“I want the chance to make some changes in my community and give back as well,” she said.

Reston’s physical appearance is Thomas’ main concern, she said, vowing to improve the overall look of the community.


Vera Hannigan

A former at-large director for the RA board, Hannigan focused much of her time Wednesday to denounce the proposed changes to RA’s governing documents and the lack of public input into the process.

Hannigan said she is particularly opposed to an amendment that would lower the threshold needed for public support of new capital projects, which she said would lead to unchecked spending and future debt.

“These changes will remove members’ rights,” she said.

Changing the index used to calculate increases in annual dues is another wrongheaded change being proposed in the governing documents review, she said, because the proposed index is tied to labor costs, not consumer costs.

“The ECI would benefit someone who has employees and that’s RA,” she said. “But most of us don’t have employees.”

Robin Smyers

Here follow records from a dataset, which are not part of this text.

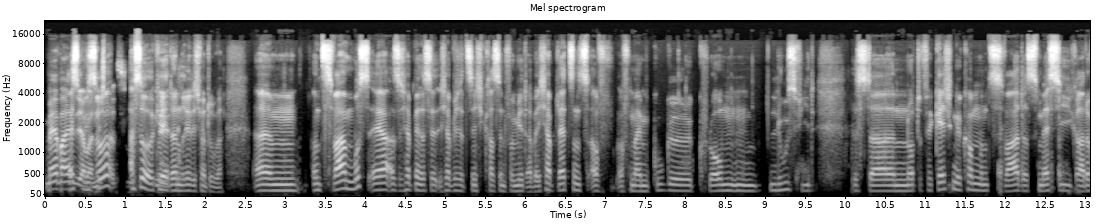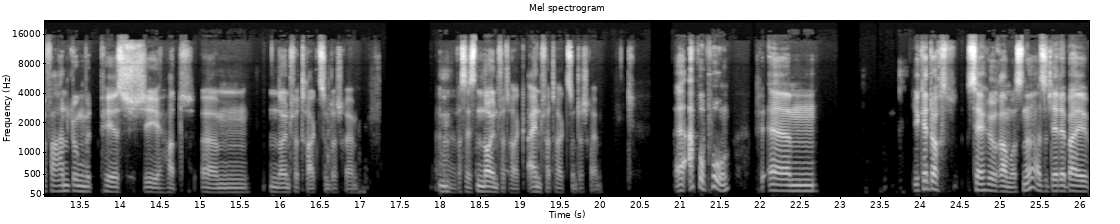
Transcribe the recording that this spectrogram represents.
Mehr weiß weißt ich aber nicht wieso? dazu. Ach so, okay, Ne. dann rede ich mal drüber. Ähm, und zwar muss er also, ich habe mir das ja ich habe mich jetzt nicht krass informiert, aber ich habe letztens auf auf meinem Google Chrome Newsfeed ist da 'n Notification gekommen und zwar, dass Messi grade Verhandlungen mit PSG hat, ähm, 'n neuen Vertrag zu unterschreiben. Hm. Äh, was heißt 'n neuen Vertrag? Einen Vertrag zu unterschreiben. Äh, apropos, ähm ihr kennt doch Sergio Ramos, ne? Also, der, der bei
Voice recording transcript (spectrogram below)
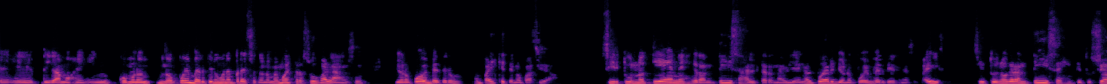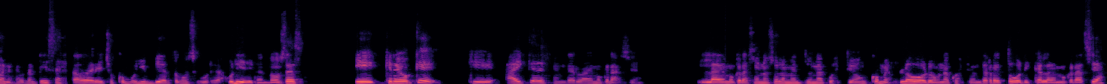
eh, eh, digamos, en, como no, puedo invertir en una empresa que no me muestra sus balances, yo no puedo invertir en un país que tiene opacidad. Si tú no tienes, garantizas alternabilidad en el poder, yo no puedo invertir en ese país. Si tú no garantizas instituciones, no garantizas Estado de Derecho, ¿cómo yo invierto con seguridad jurídica? Entonces, eh, creo que, que hay que defender la democracia, la democracia no es solamente una cuestión come flor o una cuestión de retórica, la democracia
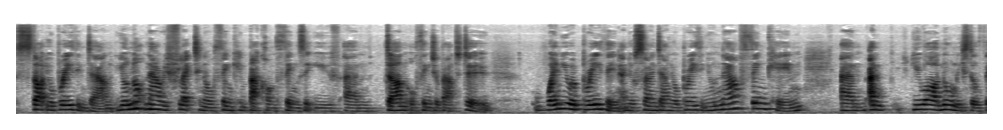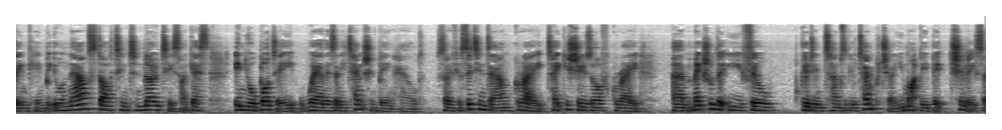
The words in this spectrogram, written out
start your breathing down, you're not now reflecting or thinking back on things that you've um, done or things you're about to do. When you are breathing and you're slowing down your breathing, you're now thinking, um, and you are normally still thinking, but you're now starting to notice, I guess, in your body where there's any tension being held. So if you're sitting down, great. Take your shoes off, great. Um, make sure that you feel good in terms of your temperature. You might be a bit chilly, so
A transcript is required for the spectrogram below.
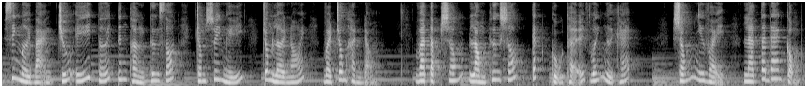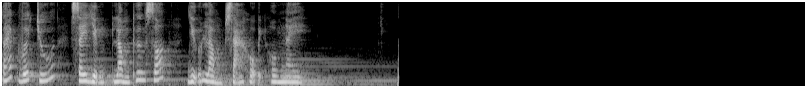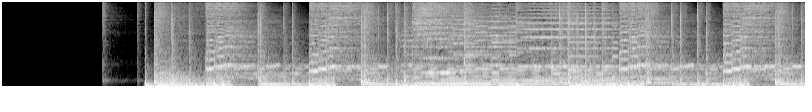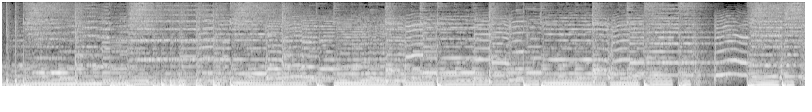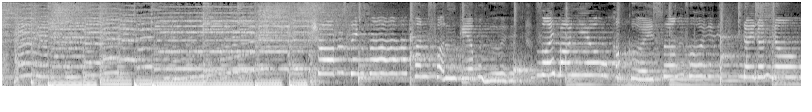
Xin mời bạn chú ý tới tinh thần thương xót trong suy nghĩ, trong lời nói và trong hành động và tập sống lòng thương xót cách cụ thể với người khác. Sống như vậy là ta đang cộng tác với chúa, xây dựng lòng thương xót giữa lòng xã hội hôm nay. Kiếp người. Với bao nhiêu khóc cười sướng vui, đầy đớn đau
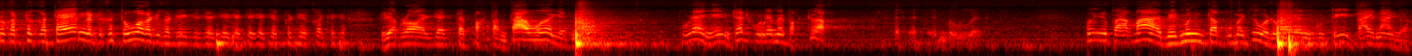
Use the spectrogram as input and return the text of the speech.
ทุกคนทุกคนแทงกันทุกคนตัวกันทุกคนเรียบร้อยจะปักตำเต้าเว้ยกูได้เองฉันกูเลยไม่ปักเชือกดูเลย มึงปากมาเป็นมึงถ้ากูไม่ชื่อว่าโรงเรียนกูตีตายนั่นแล้ว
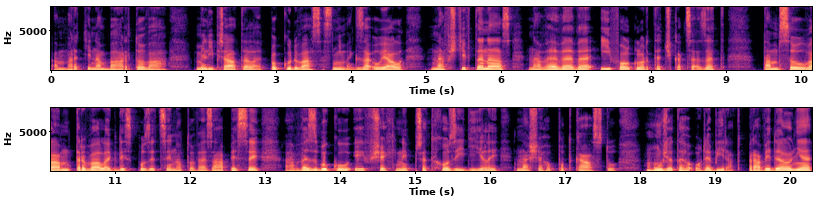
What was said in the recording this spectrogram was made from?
a Martina Bártová. Milí přátelé, pokud vás snímek zaujal, navštivte nás na www.ifolklor.cz tam jsou vám trvale k dispozici notové zápisy a ve zvuku i všechny předchozí díly našeho podcastu. Můžete ho odebírat pravidelně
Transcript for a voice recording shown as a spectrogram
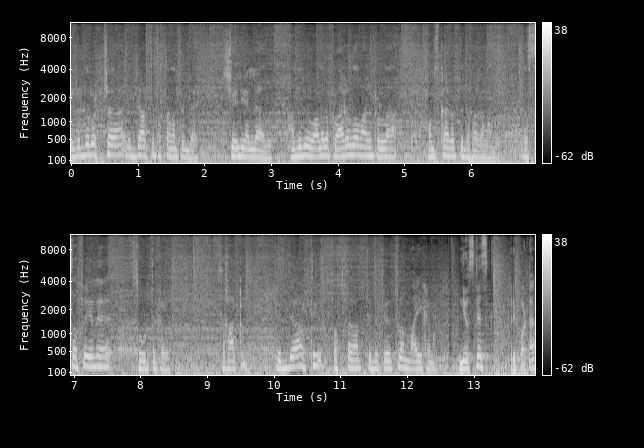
ഇടതുപക്ഷ വിദ്യാർത്ഥി പ്രസ്ഥാനത്തിന്റെ ശൈലിയല്ല അത്. അതൊരു വളരെ പ്രാകൃതമായിട്ടുള്ള സംസ്കാരത്തിന്റെ ഭാഗമാണ്. എസ് എഫ് ഐയിലെ സുഹൃത്തുക്കൾ സഹാക്കൾ വിദ്യാർത്ഥി പ്രസ്ഥാനത്തിന്റെ ചരിത്രം വായിക്കണം. ന്യൂസ് ഡെസ്ക് റിപ്പോർട്ടർ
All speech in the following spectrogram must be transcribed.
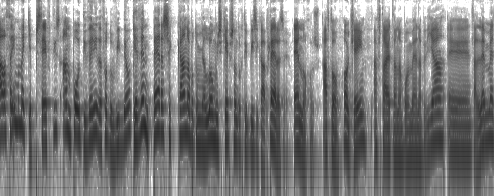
αλλά θα ήμουν και ψεύτης αν πω ότι δεν είδα αυτό το βίντεο και δεν πέρασε καν από το μυαλό μου η σκέψη να το χτυπήσει κάποιος. Πέρασε. Ένοχος. Αυτό. OK. Okay. Αυτά ήταν από εμένα, παιδιά. Ε, τα λέμε.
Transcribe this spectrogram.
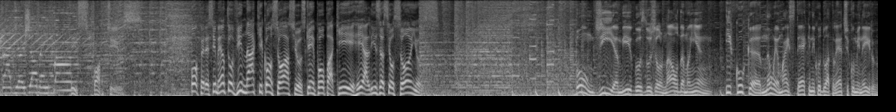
Rádio Jovem Pan. Esportes. Oferecimento Vinac Consórcios. Quem poupa aqui realiza seus sonhos. Bom dia, amigos do Jornal da Manhã. E Cuca não é mais técnico do Atlético Mineiro.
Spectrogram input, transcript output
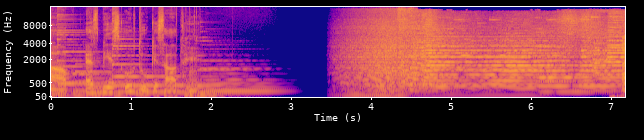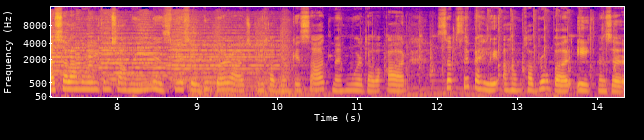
آپ ایس ایس بی اردو کے ساتھ ہیں السلام علیکم سامعین ایس بی ایس اردو پر آج کی خبروں کے ساتھ میں ہوں وقار سب سے پہلے اہم خبروں پر ایک نظر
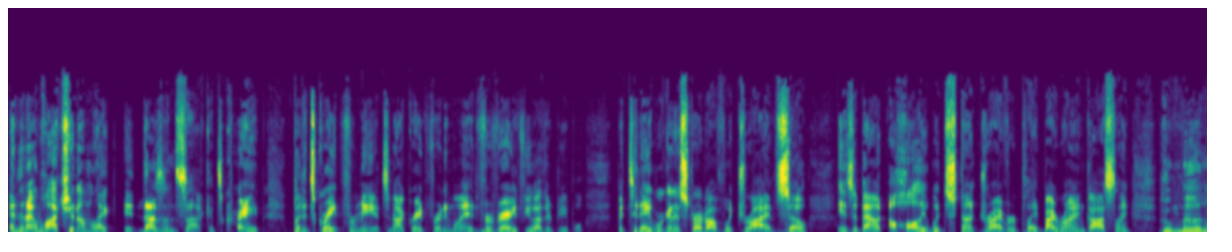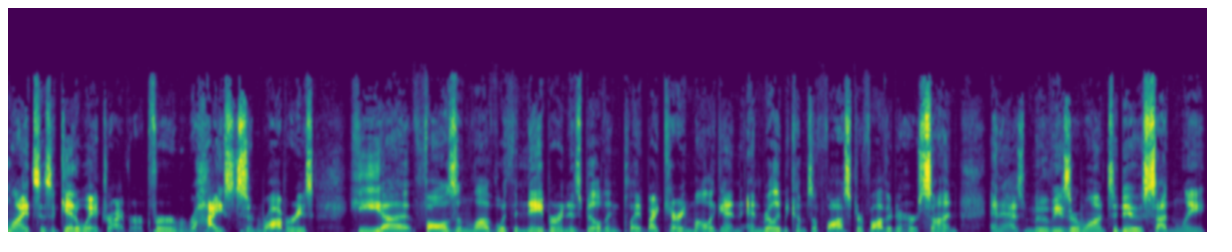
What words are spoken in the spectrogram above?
And then I watch it, I'm like, it doesn't suck. It's great. But it's great for me. It's not great for anyone, for very few other people. But today we're going to start off with Drive. So is about a Hollywood stunt driver played by Ryan Gosling who moonlights as a getaway driver for heists and robberies. He uh, falls in love with a neighbor in his building played by Carey Mulligan and really becomes a foster father to her son. And as movies are wont to do, suddenly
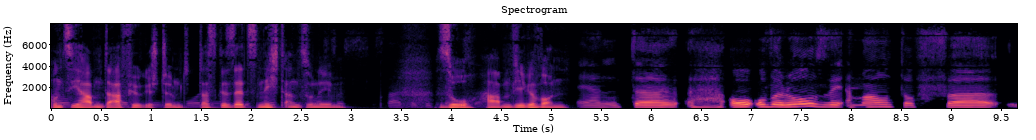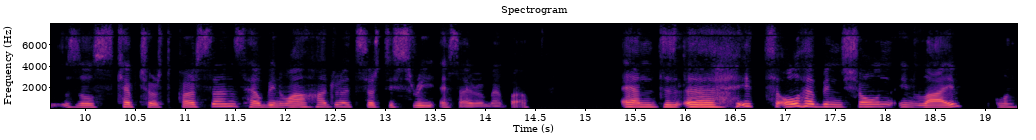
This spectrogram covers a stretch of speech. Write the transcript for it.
und sie haben dafür gestimmt, das Gesetz nicht anzunehmen. So haben wir gewonnen. And uh, overall, the amount of uh, those captured persons have been 133, as I remember. And uh, it all have been shown in live on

Smyers, a member of RA’s Design Review Board, said her experience on the DRB has shown her that RA needs to spearhead an effort to maintain, renovate and rejuvenate facilities across Reston.

Restoring Reston’s watershed is one of Smyers’ major concerns, as are maintaining property values and the quality of life generally. Overall, Smyers said she wants to balance fiscal responsibility with providing the services the community has come to expect.

If elected, Smyers would help implement more public meetings for Reston residents to inform the public about opportunities in the community, she said.

Unlike her opponent, Smyers said she is fully in favor of amending the governing documents to give RA the flexibility to continue providing services at adequate levels.

“I am a proponent for the entire document review referendum,” she said.


Doug Bushée

Bushée, the only candidate seeking reelection to the same district, said Wednesday that the last three years he has served on the RA board have given him the skills needed for another term. Bushée cited the RA board’s record for the last three years, mentioning accomplishments like the successful passage of the Southgate Recreational Center referendum, the Nature House, and consistent balanced budgets.

If Bushée is elected for a second term as the North Point RA director, he said he will focus on maintaining Reston’s pathways and ensuring they are kept safe. Also, Bushée said he will continue working to keep assessments low and will oppose changing the index used to compute increases to an index tied to labor costs.

In a broad sense, however, Bushée said steps must be taken to ensure RA maintains the ability to provide services well into the future.

“We all agree that we should put Reston first,” he said. “Not just for today, but in the long term as well.”

Eugene Cannon

Cannon, who is relatively new to Reston, said he would protect Reston’s environment, maintain aging facilities and would effectively represent residents as the Dulles Rail Project moves forward. A supporter of bringing Metro to Reston, Cannon said he wants RA to ensure that transportation alternatives are provided while traffic is interrupted by the project.

Also, Cannon said he would be a voice of fiscal responsibility on the RA board, giving the organization’s expenditures a closer look.

“Special attention must be paid to every dollar spent,” he said.

Reston must also become more welcoming to new residents, Cannon said, with RA informing newcomers about the community’s different opportunities.